OSHA requirements are set by statute, standards and regulations. Our interpretation letters explain these requirements and how they apply to particular circumstances, but they cannot create additional employer obligations. This letter constitutes OSHA's interpretation of the requirements discussed. Note that our enforcement guidance may be affected by changes to OSHA rules. Also, from time to time we update our guidance in response to new information. To keep apprised of such developments, you can consult OSHA's website at http://www.osha.gov.

November 17, 1993

Ms. Patricia H. Falls
Executive Vice President
Firstline Safety Management, Inc.
P.O. Box 230
Lovettsville, Virginia 22080

Dear Ms. Falls:

This is in response to your letter of September 7 requesting an interpretation of Occupational Safety and Health Administration (OSHA) standards applying to foot protection. I apologize for the delay in responding to your inquiry.

With regard to whether steel-toed and steel-shanked tennis shoes would be suitable for use at a construction site, please be advised that if the protective footwear meets the requirements and specifications in the American National Standard Institute (ANSI) consensus standard Z41.1-1967 for safety-toe footwear, the shoes would be considered by OSHA to be suitable for use at construction sites for those situations that do not require special foot protection.
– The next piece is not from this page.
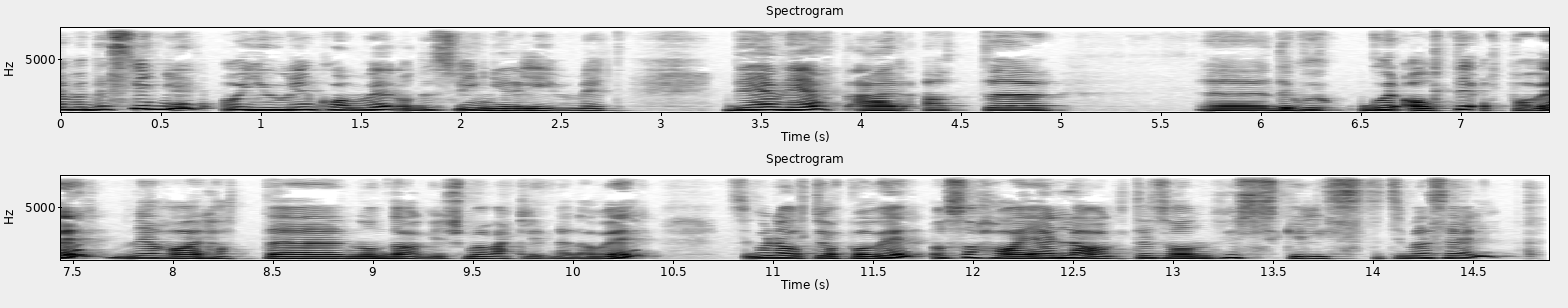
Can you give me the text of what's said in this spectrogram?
Men det svinger, og julen kommer, og det svinger i livet mitt. Det jeg vet, er at uh, det går alltid oppover. Når jeg har hatt uh, noen dager som har vært litt nedover, så går det alltid oppover. Og så har jeg laget en sånn huskeliste til meg selv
However, specific site conditions may also warrant the need for metatarsus protection or protection from hazardous liquids, sparks or electric shock.

Please note that ANSI Z41-1991 has replaced ANSI Z41.1-1967. The Agency will not cite if the shoes used meet the current standard (Z41-1991) even where there are differences between the 1967 and 1991 standards.

If we can be of any further assistance, please contact me or Mr. Dale Cavanaugh of my staff at (202) 219-8136.

Sincerely,



Roy F. Gurnham, Esq., P.E.
Director
Office of Construction and Maritime
Compliance Assistance



September 7, 1993

Office of Construction and Maritime
Compliance Assistance
U.S. Department of Labor-OSHA
Room N 3610
Washington, D.C. 20210

Attention: Roy Gurnham

Reference: Steel-Toed/Steel-Shanked Tennis Shoe

Dear Mr. Gurnham:

For construction sites, is the steel-toed and steel-shanked tennis shoe suitable?

Sincerely,



Firstline Safety Management, Inc.
Patricia H. Falls
Executive Vice President